I also am currently the Head Team Physician for Providence College Athletics. I have had this role for 35 years. Performing sports medicine has been one of the most satisfying parts of my professional career.
I am married to Betsey MacDonald for the past 28 years, have three children and three grandchildren.
Finally, the Motif piece quoted you: “Our healthcare system is difficult to negotiate. We work hard to make that task easier for the musician who may not have any idea how to approach this crazy system.” I’ve covered healthcare for years, first while I was a staff writer at The Providence Journal and now with Ocean State Stories, and I absolutely agree the system can be difficult to negotiate. Can you expand a bit on that, and not just regarding mental health?
Ask anyone and they will tell you they do not understand our healthcare system and have a very hard time functioning within it. Co-pays, prior authorizations, specialty referrals, out of network care, drug formularies, drug co-pays, hospital bills responsibilities and many more issues make the system impossible to fully understand without an advocate. Our hope is that we, at TITU, can be that advocate and that our musician colleagues understand that they can use us to help them understand and negotiate the system. This has already happened on several occasions within Tune In Tune Up.
In an ideal world, what would the solution be?

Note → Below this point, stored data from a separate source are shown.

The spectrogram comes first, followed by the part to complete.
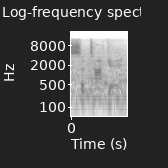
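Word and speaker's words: Sitake: up 14 Kanani satake that's right it is satake that is the proper pronunciation Kanani satake in his eighth seon as BYU's head coach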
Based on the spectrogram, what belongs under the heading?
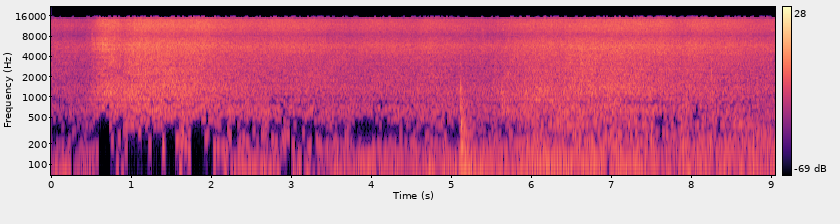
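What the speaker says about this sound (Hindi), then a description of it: "ये देखिए अब थोड़ा थोड़ा करके मैं इसमें शीरा डाल रही हूँ।" Sugar syrup poured into hot moong dal halwa gives a loud, steady sizzle and hiss that holds for several seconds, with one sharp pop partway through.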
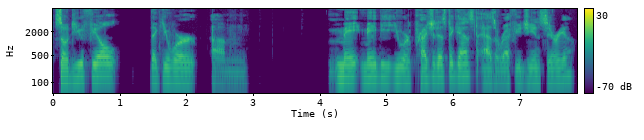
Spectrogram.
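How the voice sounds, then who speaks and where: A man's voice: medium pitch, measured pace, darkish tone, no echo, highs cut off. An American man hosting a casual interview, often repeating words and restarting his sentences. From United States. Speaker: host.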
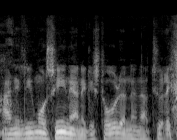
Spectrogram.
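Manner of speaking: usual speaking voice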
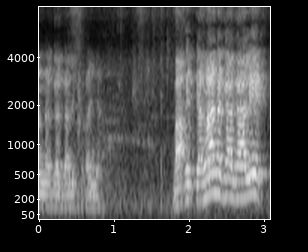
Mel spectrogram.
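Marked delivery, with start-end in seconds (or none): 1.8-3.0 raised, loud questioning with rising end; insistent demand. Real, not acted. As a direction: demand the answer forcefully. Healer insists after no answer.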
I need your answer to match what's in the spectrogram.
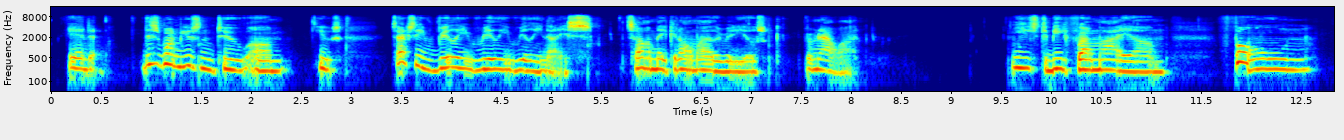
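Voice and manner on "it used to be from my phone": voice breaking, drawn way out, very slow. A video maker talks about his recording setup, voice cracking. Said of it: "That was the worst voice crack".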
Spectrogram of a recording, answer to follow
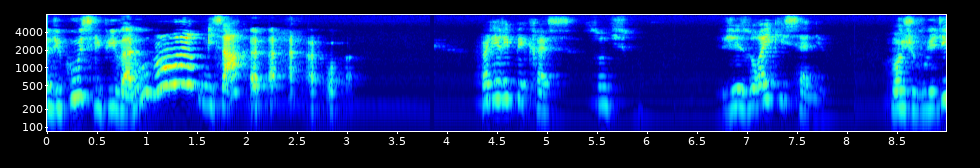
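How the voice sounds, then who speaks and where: A woman's voice: on the high side, roomy sound, distant mic, muffled recording. A woman from Marseille with a Marseille accent, ranting in a casual, blunt and slangy way and laughing at her own jokes. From Marseille, France. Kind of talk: casual political rant to camera.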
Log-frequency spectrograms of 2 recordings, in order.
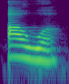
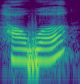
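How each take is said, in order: First: The h sound is silent at the start. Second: The h sound is pronounced at the start. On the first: The speaker calls it right. "H is silent in hour" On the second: The speaker calls it wrong. "It's not hour"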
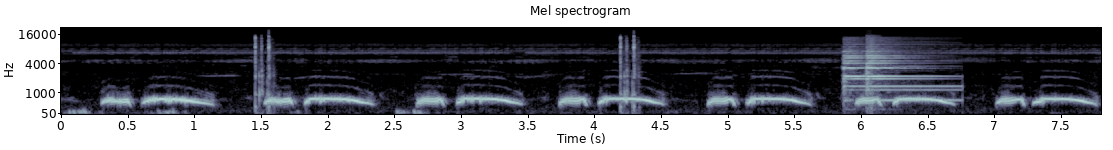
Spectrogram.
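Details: Spotted dove, a calling bird used as a lure, giving a series of low cooing notes around a few hundred cycles, each note a short rise then a longer falling coo, in pairs repeated about once a second; brief clicks and a metallic rattle.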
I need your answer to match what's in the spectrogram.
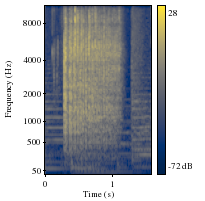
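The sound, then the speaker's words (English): Dice clatter and tumble across a hard tabletop in a busy rattle lasting about a second, then a brief pause and another softer stretch of rattling, as a 1d100 roll is made. “Yeah, you open it up and there's roll 1d100.”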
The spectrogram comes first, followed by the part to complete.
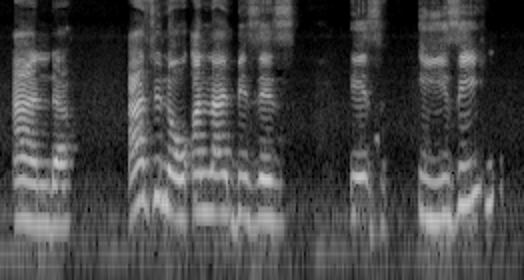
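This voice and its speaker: A woman at a fairly slow pace with lively intonation, over noticeable background noise. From Jamaica. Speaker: home health aide and online business owner. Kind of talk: live-stream panel hosting.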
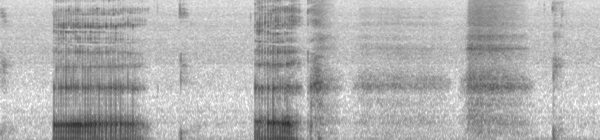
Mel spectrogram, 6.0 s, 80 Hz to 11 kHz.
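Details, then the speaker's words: Natural belching, continuous over 10 minutes; person says it can go on for hours and is an ongoing struggle: three or four loud, drawn-out belches within seconds, repeated frequent belching (excessive eructation). "that's 10 minutes this can go on for hours this has been my strugg"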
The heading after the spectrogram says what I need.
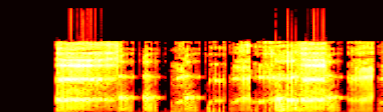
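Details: Simulated burp from the Talking Ben the Dog phone app: a long, loud, voiced burp broken into several deep pulses; burping.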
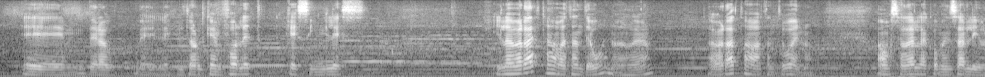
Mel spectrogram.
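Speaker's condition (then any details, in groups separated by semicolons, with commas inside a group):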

My personal opinion is that the only way to solve the many problems in healthcare is to institute universal healthcare for all. Although not perfect, it has proven to work in many other industrialized countries. Healthcare should be a right for all not just for those with jobs or money. Of course, this will probably never happen in the U.S. due to the huge influence of special intertest groups and huge corporations.